Dataset records
----

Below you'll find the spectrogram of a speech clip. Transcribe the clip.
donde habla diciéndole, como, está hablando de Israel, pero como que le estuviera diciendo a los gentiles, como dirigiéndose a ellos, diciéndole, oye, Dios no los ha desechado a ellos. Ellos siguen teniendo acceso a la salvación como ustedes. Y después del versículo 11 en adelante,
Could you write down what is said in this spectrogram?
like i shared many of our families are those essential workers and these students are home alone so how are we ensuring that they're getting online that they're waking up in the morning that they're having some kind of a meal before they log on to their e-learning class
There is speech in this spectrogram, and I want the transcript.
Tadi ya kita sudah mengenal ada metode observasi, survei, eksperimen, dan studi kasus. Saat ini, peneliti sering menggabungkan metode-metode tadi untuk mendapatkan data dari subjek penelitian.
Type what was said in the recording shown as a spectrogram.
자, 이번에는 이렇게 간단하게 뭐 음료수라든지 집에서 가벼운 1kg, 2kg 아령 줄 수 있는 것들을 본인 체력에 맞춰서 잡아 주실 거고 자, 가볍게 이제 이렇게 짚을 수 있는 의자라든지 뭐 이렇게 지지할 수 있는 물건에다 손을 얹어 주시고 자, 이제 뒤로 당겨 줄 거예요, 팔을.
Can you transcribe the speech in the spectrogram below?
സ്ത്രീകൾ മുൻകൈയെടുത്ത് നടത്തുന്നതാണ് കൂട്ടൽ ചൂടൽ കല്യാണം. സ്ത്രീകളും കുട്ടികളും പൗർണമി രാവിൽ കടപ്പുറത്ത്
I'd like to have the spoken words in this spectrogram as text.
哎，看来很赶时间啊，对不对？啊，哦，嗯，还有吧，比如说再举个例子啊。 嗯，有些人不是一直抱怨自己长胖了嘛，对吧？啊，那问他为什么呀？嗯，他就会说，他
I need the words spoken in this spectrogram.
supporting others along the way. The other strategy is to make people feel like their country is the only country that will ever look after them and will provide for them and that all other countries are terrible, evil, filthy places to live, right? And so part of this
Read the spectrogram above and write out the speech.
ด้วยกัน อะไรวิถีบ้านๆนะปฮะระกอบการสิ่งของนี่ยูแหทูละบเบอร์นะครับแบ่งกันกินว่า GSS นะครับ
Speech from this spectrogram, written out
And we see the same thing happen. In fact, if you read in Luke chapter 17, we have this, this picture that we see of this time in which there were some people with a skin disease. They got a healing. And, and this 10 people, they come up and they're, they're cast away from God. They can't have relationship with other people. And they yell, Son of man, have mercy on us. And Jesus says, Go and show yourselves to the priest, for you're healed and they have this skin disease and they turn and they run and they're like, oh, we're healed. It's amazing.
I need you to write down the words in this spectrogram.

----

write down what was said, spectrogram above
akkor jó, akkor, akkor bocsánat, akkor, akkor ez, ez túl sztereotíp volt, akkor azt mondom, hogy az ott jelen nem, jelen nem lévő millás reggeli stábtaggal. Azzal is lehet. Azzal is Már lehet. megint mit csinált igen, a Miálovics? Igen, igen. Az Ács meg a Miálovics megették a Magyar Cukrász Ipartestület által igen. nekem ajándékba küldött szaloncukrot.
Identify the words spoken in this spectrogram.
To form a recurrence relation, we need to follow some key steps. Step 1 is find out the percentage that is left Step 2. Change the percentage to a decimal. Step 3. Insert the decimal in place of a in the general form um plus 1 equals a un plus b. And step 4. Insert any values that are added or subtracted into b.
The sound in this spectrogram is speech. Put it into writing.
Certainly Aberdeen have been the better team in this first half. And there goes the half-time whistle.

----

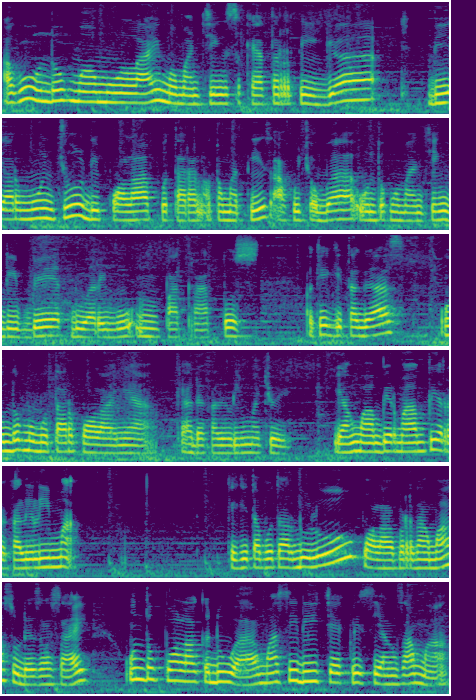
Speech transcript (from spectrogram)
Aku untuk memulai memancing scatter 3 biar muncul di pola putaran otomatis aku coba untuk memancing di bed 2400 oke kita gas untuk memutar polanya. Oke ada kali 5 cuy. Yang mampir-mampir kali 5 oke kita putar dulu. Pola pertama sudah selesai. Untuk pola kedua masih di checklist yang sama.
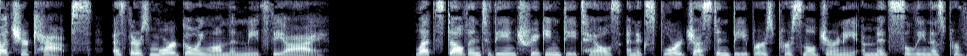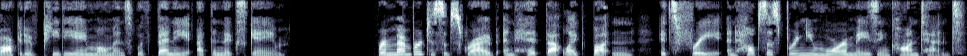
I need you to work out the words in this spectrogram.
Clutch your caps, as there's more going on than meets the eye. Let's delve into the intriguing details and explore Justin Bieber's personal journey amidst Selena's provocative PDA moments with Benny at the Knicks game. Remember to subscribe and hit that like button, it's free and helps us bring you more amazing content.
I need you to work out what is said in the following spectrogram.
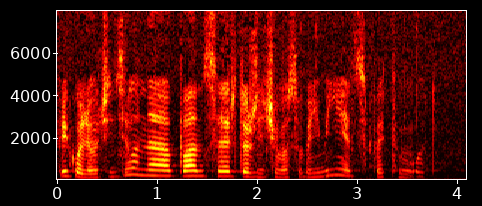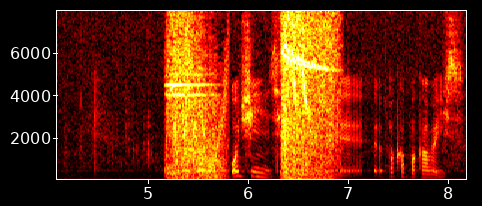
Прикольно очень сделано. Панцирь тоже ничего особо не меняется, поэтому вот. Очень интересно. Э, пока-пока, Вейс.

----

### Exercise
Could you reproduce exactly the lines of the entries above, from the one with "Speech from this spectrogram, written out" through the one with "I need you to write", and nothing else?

### Answer to this problem
Speech from this spectrogram, written out
And we see the same thing happen. In fact, if you read in Luke chapter 17, we have this, this picture that we see of this time in which there were some people with a skin disease. They got a healing. And, and this 10 people, they come up and they're, they're cast away from God. They can't have relationship with other people. And they yell, Son of man, have mercy on us. And Jesus says, Go and show yourselves to the priest, for you're healed and they have this skin disease and they turn and they run and they're like, oh, we're healed. It's amazing.
I need you to write down the words in this spectrogram.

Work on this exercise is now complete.